                                                  Out of the bottle? It's a little weird, and TOO rich or TOO umami for the taste buds. As others have said, it augments flavors in the right amounts, which means a few drops or small spoons. It adds an extra salty richness in reasonable amounts, which can be a wonder that may just make you glad to be alive, and hungry.

                                                2. When I first tried fish oil I was gratified to note how it improved flavor without imparting a fishy taste. I use it all the time now.

                                                  1 Reply
                                                  1. re: BangorDin

                                                    Fish oil or fish sauce? They are. I believe. different.

                                                  2. Rick: did you try the Banh mi?

                                                    1. if you are scard of put the amout the recipe ask only put in halve and the rest water or fish stock

                                                      1. Just start with a tiny bit then add until it suits your taste. There's no point in tasting any fish sauce straight.....unless you're a masochist. You can't get a sense of how it enhances asian dishes without the other ingredients. IMO

                                                        2 Replies
                                                        1. re: Puffin3

                                                          "There's no point in tasting any fish sauce straight.....unless you're a masochist."

                                                          Politely but completely disagree. As had been said a zillion times, it can be an acquired taste for some. But many, many people love it. I taste fish sauce straight all the time.

                                                          1. re: eight_inch_pestle

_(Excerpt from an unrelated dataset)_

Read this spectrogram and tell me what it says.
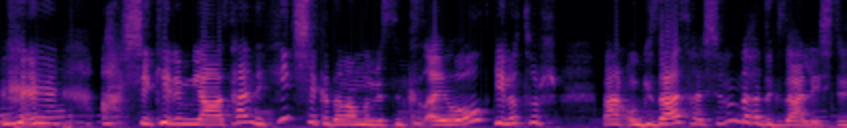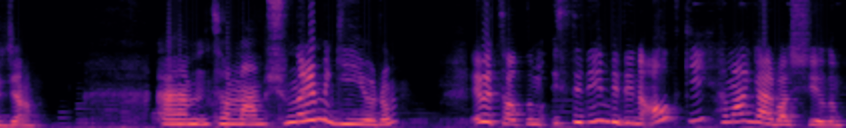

                                                            Disagree accepted. Of course you are right. I was only speaking for myself. For 'newbies' to fish sauce tasting it straight might turn some people off.

                                                        2. The first time I tasted fish sauce straight was at a Thai restaurant.....it is as close as I have ever come to puking in public without having the flu, motion sickness, or too much booze. Pungent and rancid seem to be the best words to illustrate the sensation. Since then, I have had it as a component of Thai dishes and find it less offensive. It just seems like such a bizarre food that it might be as much of a mental block as it is a taste objection with me. Would be a good bet though to see if someone could drink a whole bottle.......